very very comfortable and good looking interior! I replaced all the door speakers and put in a new radio so i always was happy when i wasn't thinking of the thousands i had in repairs!
it would be easier to list what not to improve. the interior was nice except where the cup holders are placed!!
great car all around!! handles great and have had little problems with it since i got it in 94.fuel milage is modrate,it really fun to drive every time.. it has a really fast motor and can get up to 70 in 4.9 sec tops!!
I bought my Cougar new, and it always started well. I had it for 14 years. On occasional weekends, I'd drive from Albany, NY to Hartford, Connecticut and back, which is a distance of approximately 250 miles round-trip on three-quarters of a tank, and the drive was very smooth and extremely comfortable. I always enjoyed the rack and pinion steering, which handled extremely well - like a smaller sports car. The transmission performed well, shifting well up hills at 55 mph. Eventually, however, the transmission needed work. (I was never informed of the torque converter recall.) Nevertheless, I miss my Cougar very much. I recently traded it in for a Nissan Frontier pickup, which I needed.
The exterior style - very sleek. The interior, especially the power seats. The overall feeling of sitting in the front seat, which was very comfortable and roomy.

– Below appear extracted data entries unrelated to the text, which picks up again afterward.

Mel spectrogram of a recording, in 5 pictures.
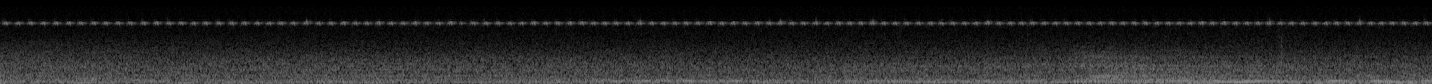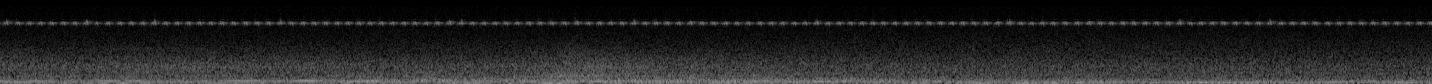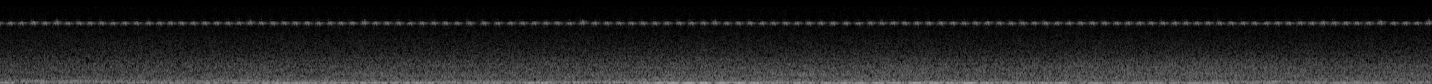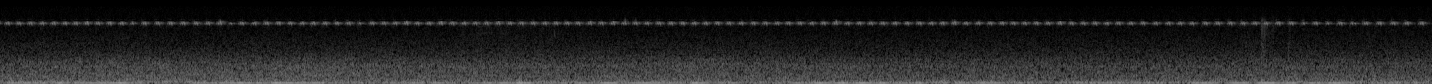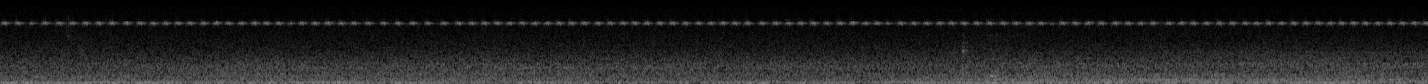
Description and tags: Night outdoor city with crickets Noche en exterior en la ciudad con grillos
Outdoor ambience with crickets by the night
ambiente, city, ciudad, crickets, exterior, grillos, Night, noche, outdoor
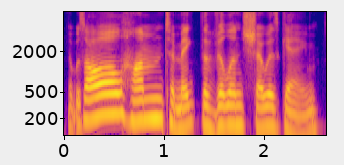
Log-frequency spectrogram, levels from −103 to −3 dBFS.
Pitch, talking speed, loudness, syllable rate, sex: 170 Hz, 250 wpm, -16 LUFS, 4.8 syllables/s, female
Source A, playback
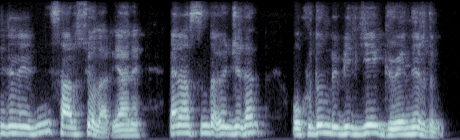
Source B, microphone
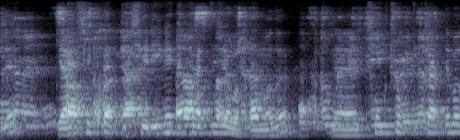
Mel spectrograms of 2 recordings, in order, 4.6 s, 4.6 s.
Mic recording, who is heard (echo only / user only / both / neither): both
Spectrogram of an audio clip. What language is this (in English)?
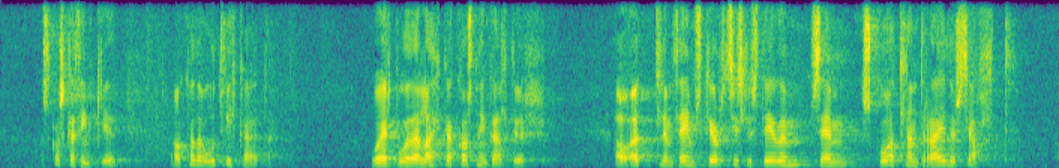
Icelandic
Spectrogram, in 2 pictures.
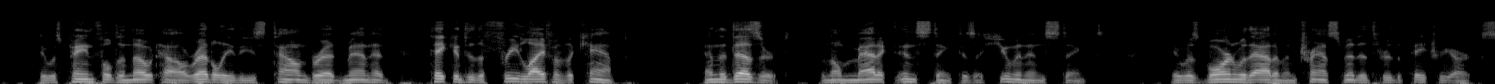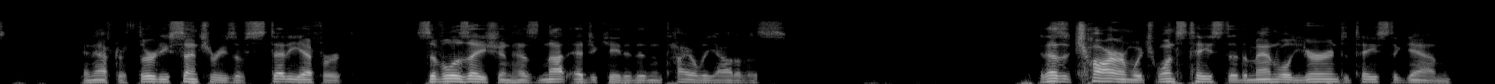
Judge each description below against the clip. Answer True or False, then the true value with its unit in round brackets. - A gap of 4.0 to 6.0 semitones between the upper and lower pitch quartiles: False (3.4 semitones)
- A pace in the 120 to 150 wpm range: True (140 wpm)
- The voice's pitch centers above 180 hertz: False (105 Hz)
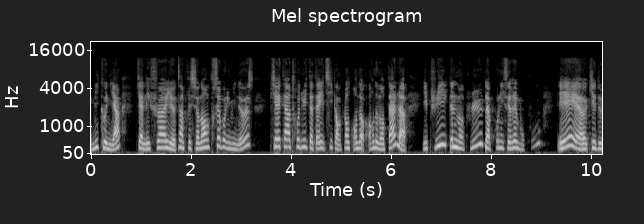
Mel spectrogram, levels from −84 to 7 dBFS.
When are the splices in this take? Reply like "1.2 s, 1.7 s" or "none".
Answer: 1.7 s, 5.2 s, 7.2 s, 7.9 s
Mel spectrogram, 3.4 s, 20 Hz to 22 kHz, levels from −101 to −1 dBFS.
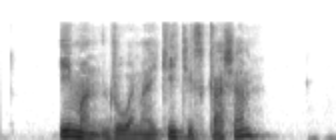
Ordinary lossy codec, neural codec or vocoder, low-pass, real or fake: AAC, 48 kbps; codec, 24 kHz, 0.9 kbps, WavTokenizer, medium speech release version 1; 10.8 kHz; fake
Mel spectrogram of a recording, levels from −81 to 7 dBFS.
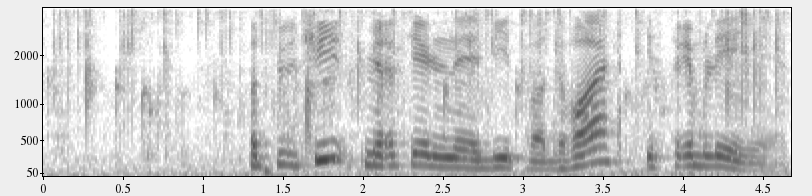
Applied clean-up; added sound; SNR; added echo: none; Gurgling / Liquid; 15 dB; none.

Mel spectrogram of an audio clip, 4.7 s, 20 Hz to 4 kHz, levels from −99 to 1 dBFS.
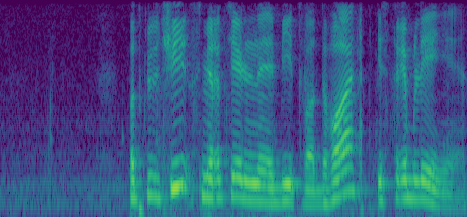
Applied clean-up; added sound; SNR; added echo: none; none; none; none.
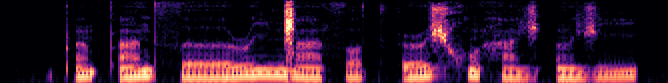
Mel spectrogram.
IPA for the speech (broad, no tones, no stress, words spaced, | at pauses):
pʼœ̃pʼãd θəːɹiŋ͡ǁãθɔ t͡sʼə˞ʒχʷə̃hãʒ ʔə̃ʒi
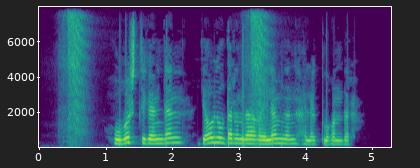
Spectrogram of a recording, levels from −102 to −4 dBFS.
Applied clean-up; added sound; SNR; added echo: none; Fireworks; 16 dB; none.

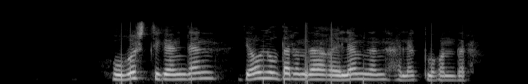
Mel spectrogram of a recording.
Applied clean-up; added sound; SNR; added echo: none; none; none; none.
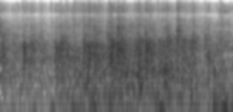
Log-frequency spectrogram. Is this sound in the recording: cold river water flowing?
no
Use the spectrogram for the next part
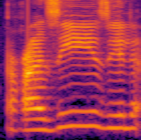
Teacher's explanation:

The stereo that had four speakers, and sounded magnificent, and blocked out all external noises, like a Lear jet.
The cup holder was in the center armrest, and it was positioned too far back, which made it unusable.